116 million mobile broadband subscribers in Africa
Mbesherubusa noted that Africa’s communications infrastructure has substantially improved over the last six years with the number of mobile SIM cards sold on the continent increasing almost three fold since 2007 to 810 million presently, representing 380 million unique subscribers.
“Importantly, there has also been a substantial increase in mobile broadband users. Data from the GSMA shows that there are around 116 million mobile broadband subscribers in Africa now, representing a penetration rate of about 11% of the population compared to just 0.35% in 2007.
The fact that there has been such strong growth in mobile connectivity has been, in part, a consequence of investment in the underlying passive infrastructure, such as telecoms towers, to aid cost-efficient deployment of networks across a broad area. The African Development Bank has, itself, provided funds for shared telecommunications infrastructure,” he said.

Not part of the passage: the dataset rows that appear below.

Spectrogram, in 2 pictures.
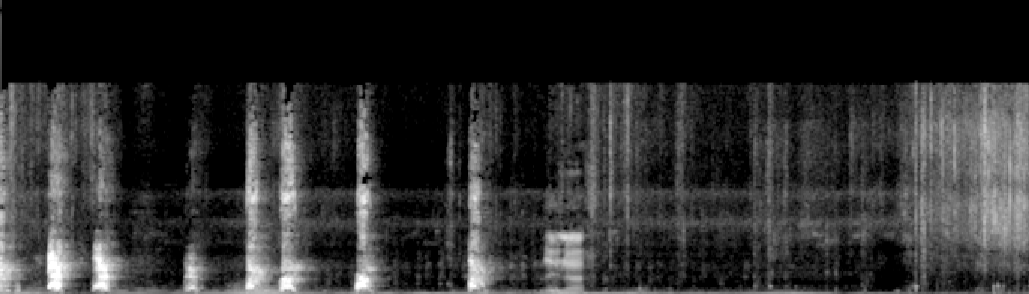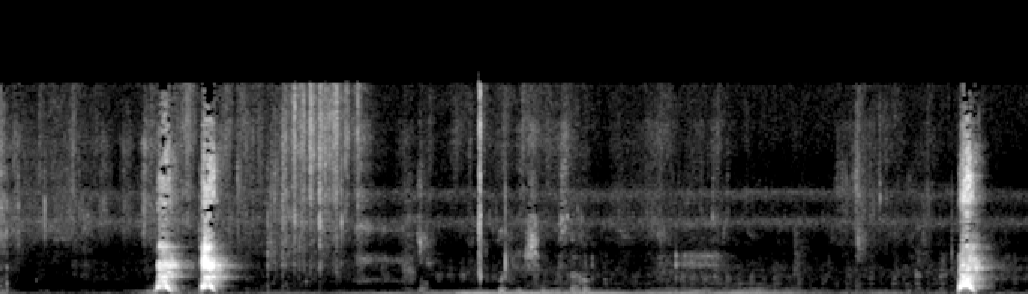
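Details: Two mixed-breed working dog puppies try to herd a young rooster that stands its ground. Bursts of short, high yapping barks come in clusters, with a long quieter stretch between them and a constant low hum underneath.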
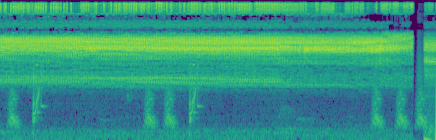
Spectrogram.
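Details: Caricangkas katydids give a constant high metallic buzz in jungle surroundings, overlaid by several short repeated croaks from another animal, before the recording cuts off abruptly at the end.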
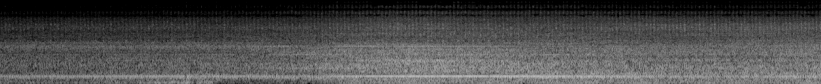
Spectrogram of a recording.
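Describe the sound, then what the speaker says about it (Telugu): A 2016 Ford EcoSport Titanium 1.5L TDCi diesel engine idles smoothly and steadily, a close, continuous hum with a faint even clatter that swells slightly in loudness partway through. "ఎలాంటి సౌండ్ లేదు, ఇంజన్ స్మూత్ ఉంది."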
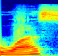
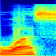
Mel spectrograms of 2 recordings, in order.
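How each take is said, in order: Both takes have the same delivery.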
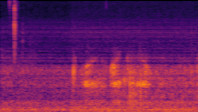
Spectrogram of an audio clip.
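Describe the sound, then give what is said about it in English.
Faint, breathy whispering buried in steady low-fidelity hiss, like a message left on an answering machine, with a brief click at the start and a few murmured syllables in the middle. “That's like somebody whispering on an answering machine.”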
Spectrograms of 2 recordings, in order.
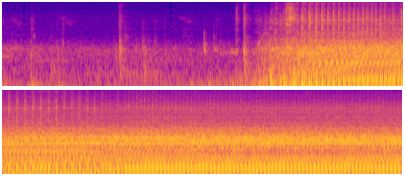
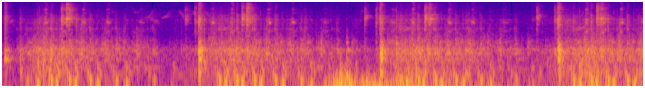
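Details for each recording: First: Small engine stored September to June, wouldn't start; after cleaning the varnished carburetor jet with carburetor cleaner and compressed air. A few pulls, then catches and settles into steady even constant-speed run; normal running. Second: Small pull-start engine, no choke, stored with fuel in carburetor bowl; runs on starting fluid, so plug, compression and air are fine. Repeated pulls every two seconds without firing; no-start from lack of fuel.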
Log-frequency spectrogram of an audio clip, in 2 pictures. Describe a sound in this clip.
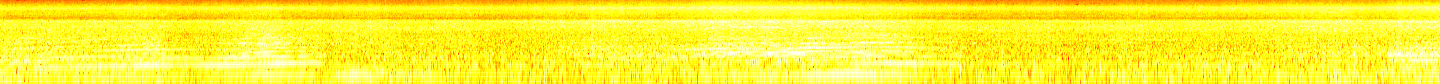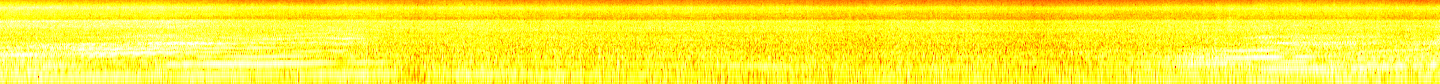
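Wind rushes past loudly throughout.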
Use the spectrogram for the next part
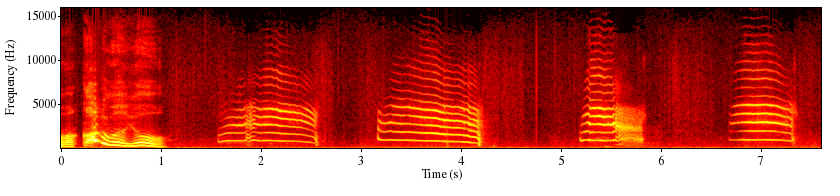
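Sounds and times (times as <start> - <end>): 
speech: 0.0 - 1.1
cat meowing with long drawn-out harmonic cries: 1.6 - 4.3, 5.2 - 5.9, 6.7 - 7.5.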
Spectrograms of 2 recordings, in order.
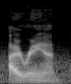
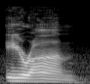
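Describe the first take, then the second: First: The name has a typical American English pronunciation. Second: The name has a Persian-style pronunciation. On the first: "I say Ir- Iran like the rest of us" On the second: "you pronounce it Iran"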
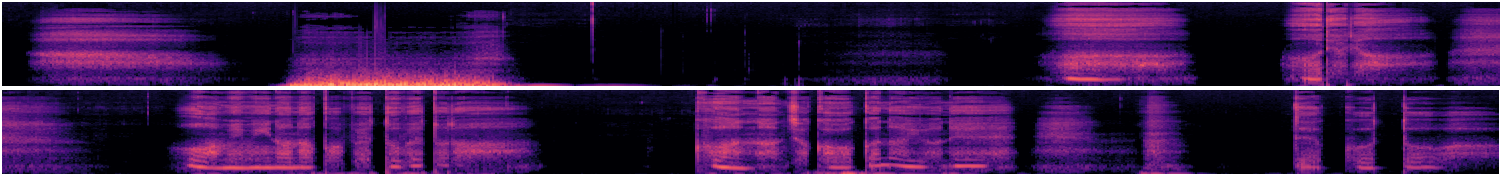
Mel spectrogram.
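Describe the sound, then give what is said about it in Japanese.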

The report also underscored Africa’s considerable progress in the area of broadband connectivity, with a plethora of new submarine cables installed in East Africa (TEAMS, EASSy and SEACOM for example) and in West Africa (WACS, ACE, Main One, Glo 1).
It noted that the Bank lent substantial financial support to a number of these projects adding that international bandwidth is expected to exceed 50 Terabytes per second in 2014, a sufficient capacity in the medium term to meet the demand of governments, businesses and private users.
All the regional economic communities (RECs) are involved in the deployment of broadband infrastructure such as the EAC – Broadband Infrastructure Network (EAC-BIN) and the ECOWAS Wide Area Network (ECOWAN), the report says.
There has also been some improvement on the connection of African villages over the last six years. The study notes that mobile network coverage in rural areas had improved from 65% in 2007 to the point where almost every single village in Africa is served by at least one mobile operator.
Progress remains modest
However, progress in creating enabling regulatory frameworks has remained modest in Africa over the last six years, with the number of independent regulators increasing by only two countries from (38 to 40) since 2007.
Similarly, ICT skills development in Africa remains limited, despite several countries’ efforts to develop ICT skills, the report says, citing the first five Centres of Excellence in ICT established in Rwanda, in collaboration with Carnegie Mellon University, as a good example of the type world class ICT education in dire need.
The report also highlights remarkable changes in the national ICT policy development over the last six years. It notes that countries that have developed national ICT strategies had risen from 32 to 48 between 2007 and 2011, citing countries such as Zambia, Zimbabwe, Togo, Gambia, Gabon, Sierra Leone, Democratic Republic of Congo and Angola in this category, although their implementation has not been as good as in the cases of Egypt, Mauritius and Tunisia, that have shifted from a “wish list” of ICT applications to catalytic interventions in infrastructure, policy and regulation, skills and applications that have made a substantial progress.
Vice President Mbesherubusa explained that although Internet penetration has more than doubled since 2007, more than 80% of the African population is still unconnected, in terms of “availability” and “affordability (lack of backbone networks and interconnecting cities) with over 30 countries affected on the continent.
He said the ongoing Transform Africa Summit was of immense importance as it would address the gains, challenges and how to harness ICT’s potential to drive inclusive economic growth on the continent.
“Being SMART in our use of technology to support everything we are striving to do will be critical. Taking ICT out of the ICT Ministry and embedding it in our behaviours and all our activities is the future,” he concluded.